(TASK GOAL): Which of the lines in the records below hold the string "spoken"? Copy every one of them.

(Collection entries)
---*---
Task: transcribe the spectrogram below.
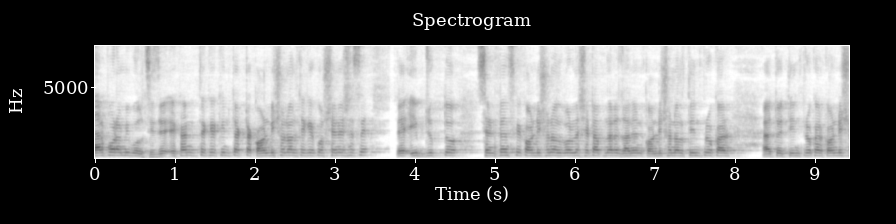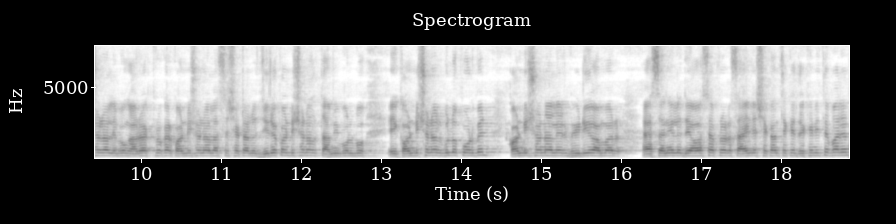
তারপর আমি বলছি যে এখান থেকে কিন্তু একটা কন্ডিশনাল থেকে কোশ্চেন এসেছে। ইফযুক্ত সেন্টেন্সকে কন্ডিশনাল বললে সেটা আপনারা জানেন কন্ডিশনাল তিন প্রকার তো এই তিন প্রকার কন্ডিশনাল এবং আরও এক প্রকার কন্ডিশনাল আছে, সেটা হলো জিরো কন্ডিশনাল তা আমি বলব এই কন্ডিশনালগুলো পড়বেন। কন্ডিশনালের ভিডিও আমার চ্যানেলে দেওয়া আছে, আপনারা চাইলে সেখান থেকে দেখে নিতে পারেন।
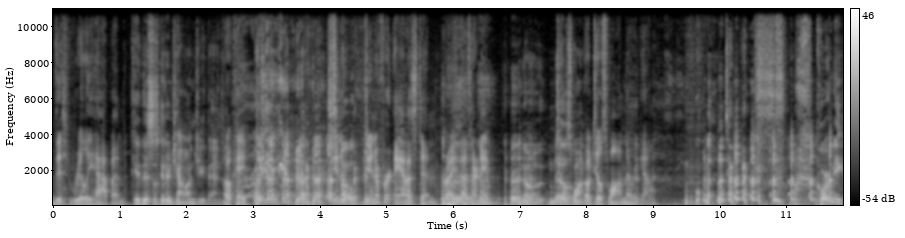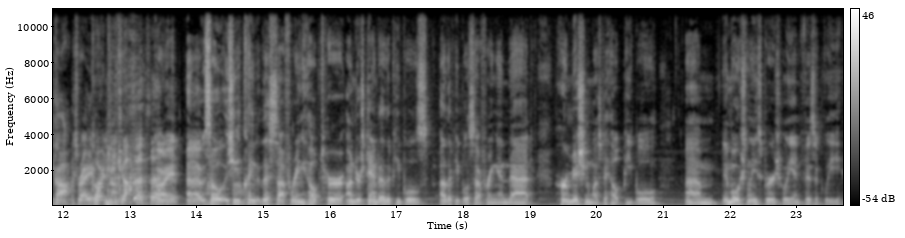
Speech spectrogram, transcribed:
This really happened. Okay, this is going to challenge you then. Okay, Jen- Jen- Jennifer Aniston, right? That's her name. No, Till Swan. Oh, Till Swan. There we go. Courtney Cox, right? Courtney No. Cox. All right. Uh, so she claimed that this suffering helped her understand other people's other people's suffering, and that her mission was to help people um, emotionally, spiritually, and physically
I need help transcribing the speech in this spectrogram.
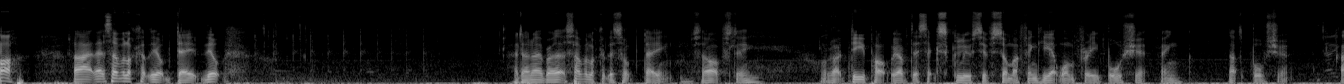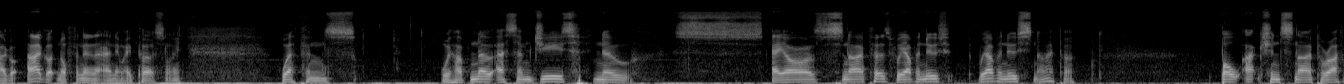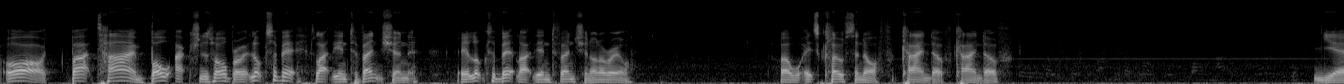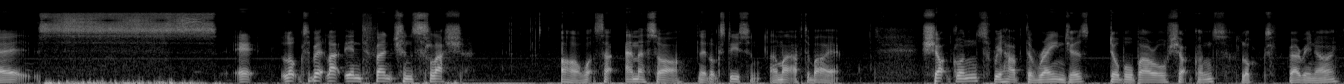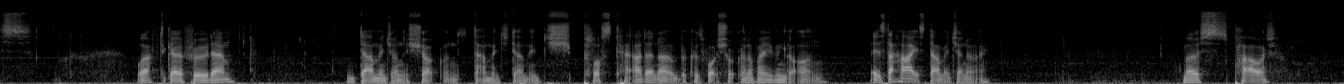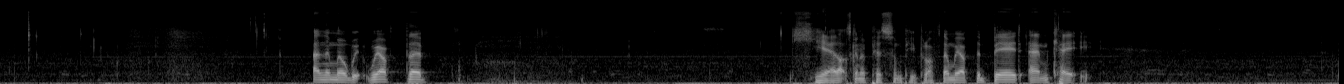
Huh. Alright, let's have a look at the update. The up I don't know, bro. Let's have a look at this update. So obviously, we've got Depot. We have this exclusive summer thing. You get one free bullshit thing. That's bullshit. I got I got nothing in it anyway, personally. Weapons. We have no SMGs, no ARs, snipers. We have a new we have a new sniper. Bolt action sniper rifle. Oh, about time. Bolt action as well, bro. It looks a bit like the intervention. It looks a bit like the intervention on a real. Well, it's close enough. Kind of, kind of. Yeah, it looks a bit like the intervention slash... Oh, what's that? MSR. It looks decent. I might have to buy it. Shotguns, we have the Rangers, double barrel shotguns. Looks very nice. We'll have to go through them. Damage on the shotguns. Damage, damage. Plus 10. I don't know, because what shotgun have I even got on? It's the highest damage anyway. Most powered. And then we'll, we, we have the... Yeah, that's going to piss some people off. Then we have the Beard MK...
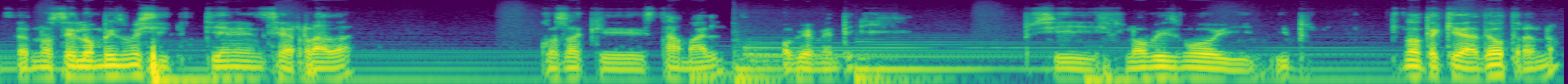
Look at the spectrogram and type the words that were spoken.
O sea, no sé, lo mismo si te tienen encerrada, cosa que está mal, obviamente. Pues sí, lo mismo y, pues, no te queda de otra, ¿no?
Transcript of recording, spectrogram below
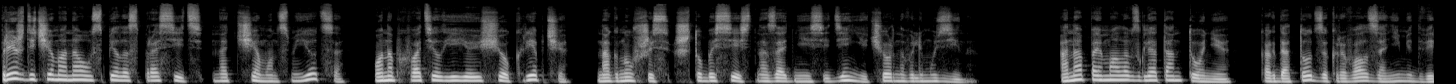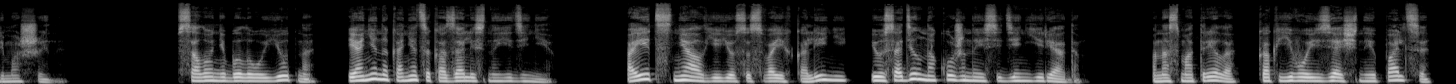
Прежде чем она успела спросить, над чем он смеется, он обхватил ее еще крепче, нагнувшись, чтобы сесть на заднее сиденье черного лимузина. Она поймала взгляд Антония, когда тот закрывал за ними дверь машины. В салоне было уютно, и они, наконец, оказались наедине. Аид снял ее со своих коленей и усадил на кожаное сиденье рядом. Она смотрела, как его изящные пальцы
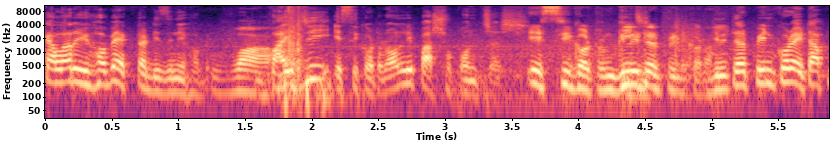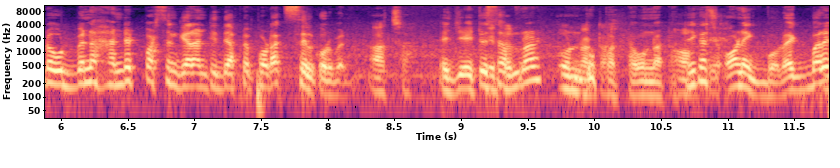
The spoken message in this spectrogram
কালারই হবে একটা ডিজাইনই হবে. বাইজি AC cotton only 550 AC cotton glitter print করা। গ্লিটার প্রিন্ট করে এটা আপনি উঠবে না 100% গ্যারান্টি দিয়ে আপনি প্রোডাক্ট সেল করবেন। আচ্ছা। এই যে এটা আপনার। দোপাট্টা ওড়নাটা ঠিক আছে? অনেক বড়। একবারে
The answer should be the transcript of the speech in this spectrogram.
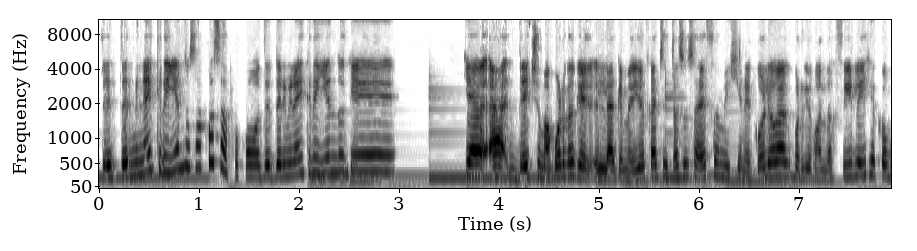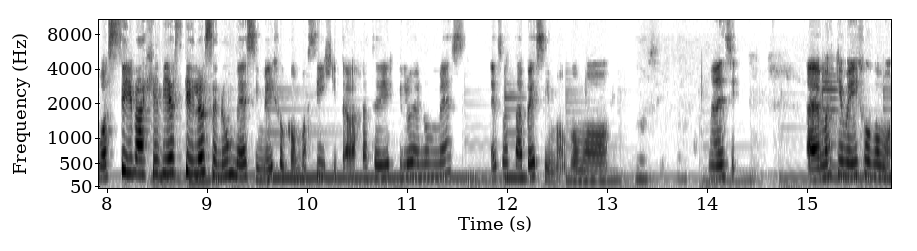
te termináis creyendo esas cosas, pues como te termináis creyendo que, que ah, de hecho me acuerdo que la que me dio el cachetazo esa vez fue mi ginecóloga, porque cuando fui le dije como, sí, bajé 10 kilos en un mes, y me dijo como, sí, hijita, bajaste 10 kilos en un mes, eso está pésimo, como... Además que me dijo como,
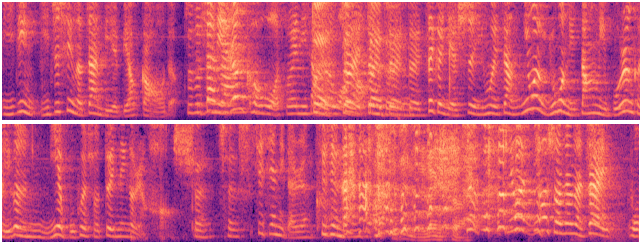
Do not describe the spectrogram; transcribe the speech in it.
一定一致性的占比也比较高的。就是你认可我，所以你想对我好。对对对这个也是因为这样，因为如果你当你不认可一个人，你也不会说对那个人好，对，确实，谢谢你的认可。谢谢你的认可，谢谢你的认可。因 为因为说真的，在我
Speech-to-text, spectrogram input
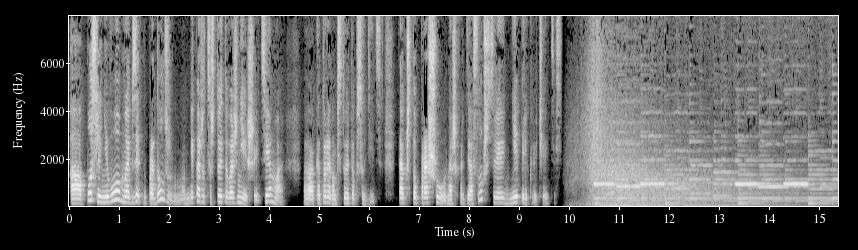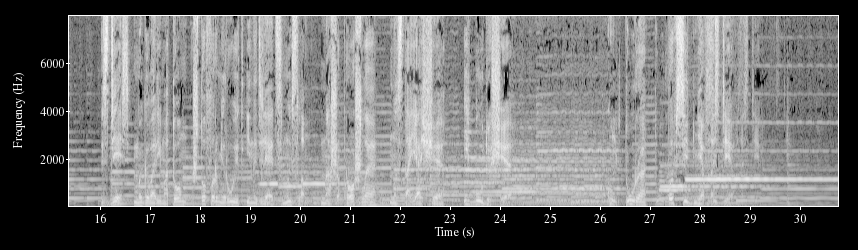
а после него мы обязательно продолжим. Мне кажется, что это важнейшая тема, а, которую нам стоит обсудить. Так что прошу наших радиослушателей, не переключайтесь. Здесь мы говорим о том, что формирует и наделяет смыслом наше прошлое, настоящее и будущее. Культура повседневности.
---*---
(ANSWER FOR THIS EXERCISE):
Look at the spectrogram and type the words that were spoken.
The spoken message in this spectrogram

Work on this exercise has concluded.